(Given data Opens)

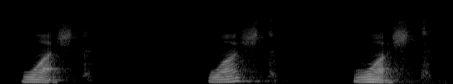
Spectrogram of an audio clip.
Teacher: Entonces, vamos a pronunciarlo con una T.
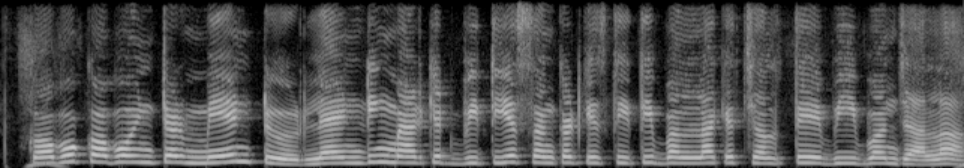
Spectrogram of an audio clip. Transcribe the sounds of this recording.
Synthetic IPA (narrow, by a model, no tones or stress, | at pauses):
kəbokəboiɳʈəɾmenʈlɛɳɖĩŋɡmaːɾkeʈbit̪ijəsəŋkəʈkest̪ʰit̪ibənlaket͡ʃəlt̪ebʱibənd͡ʒala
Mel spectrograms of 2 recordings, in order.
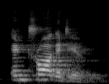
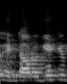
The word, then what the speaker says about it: interrogative: आज का जो हमारा टॉपिक है वो है इंट्रोगेटिव। लोग इसको इंटरोगेटिव भी कहते हैं, लेकिन इसकी करेक्ट प्रोनाउंसिएशन है इंट्रोगेटिव। इंट्रोगेटिव sentences.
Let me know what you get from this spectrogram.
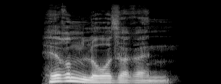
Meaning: inflection of hirnlos: 1. strong genitive masculine/neuter singular comparative degree 2. weak/mixed genitive/dative all-gender singular comparative degree
- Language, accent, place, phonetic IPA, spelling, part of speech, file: German, Germany, Berlin, [ˈhɪʁnˌloːzəʁən], hirnloseren, adjective, De-hirnloseren.ogg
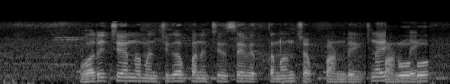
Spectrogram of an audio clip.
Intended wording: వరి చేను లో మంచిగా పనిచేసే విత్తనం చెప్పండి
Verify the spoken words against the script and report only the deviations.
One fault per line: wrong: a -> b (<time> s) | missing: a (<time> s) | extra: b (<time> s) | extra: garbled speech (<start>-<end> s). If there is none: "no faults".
missing: లో (1.4 s)
extra: garbled speech (3.7-4.3 s)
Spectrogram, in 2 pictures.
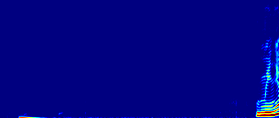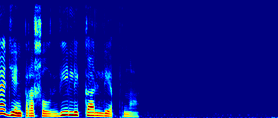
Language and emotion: Russian, positive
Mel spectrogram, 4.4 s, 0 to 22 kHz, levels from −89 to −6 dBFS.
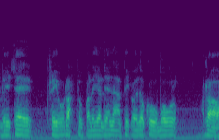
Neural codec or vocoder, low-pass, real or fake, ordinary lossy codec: vocoder, 44.1 kHz, 128 mel bands every 512 samples, BigVGAN v2; 19.8 kHz; fake; none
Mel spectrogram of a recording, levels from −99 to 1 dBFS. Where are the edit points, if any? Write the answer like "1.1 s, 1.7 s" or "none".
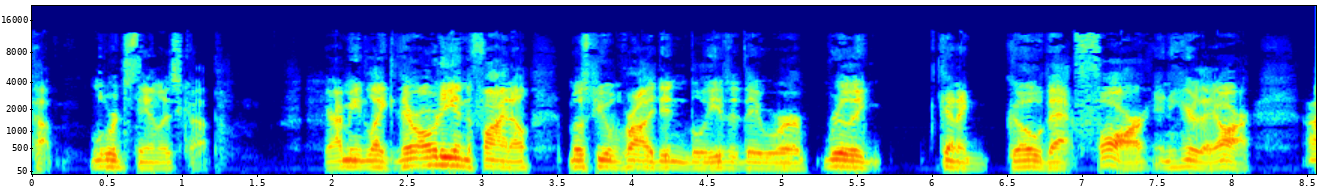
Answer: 2.0 s, 5.2 s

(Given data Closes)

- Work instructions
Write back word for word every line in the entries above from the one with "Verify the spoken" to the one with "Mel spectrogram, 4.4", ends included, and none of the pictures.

- Result of this exercise
Verify the spoken words against the script and report only the deviations.
One fault per line: wrong: a -> b (<time> s) | missing: a (<time> s) | extra: b (<time> s) | extra: garbled speech (<start>-<end> s). If there is none: "no faults".
missing: లో (1.4 s)
extra: garbled speech (3.7-4.3 s)
Spectrogram, in 2 pictures.
Language and emotion: Russian, positive
Mel spectrogram, 4.4 s, 0 to 22 kHz, levels from −89 to −6 dBFS.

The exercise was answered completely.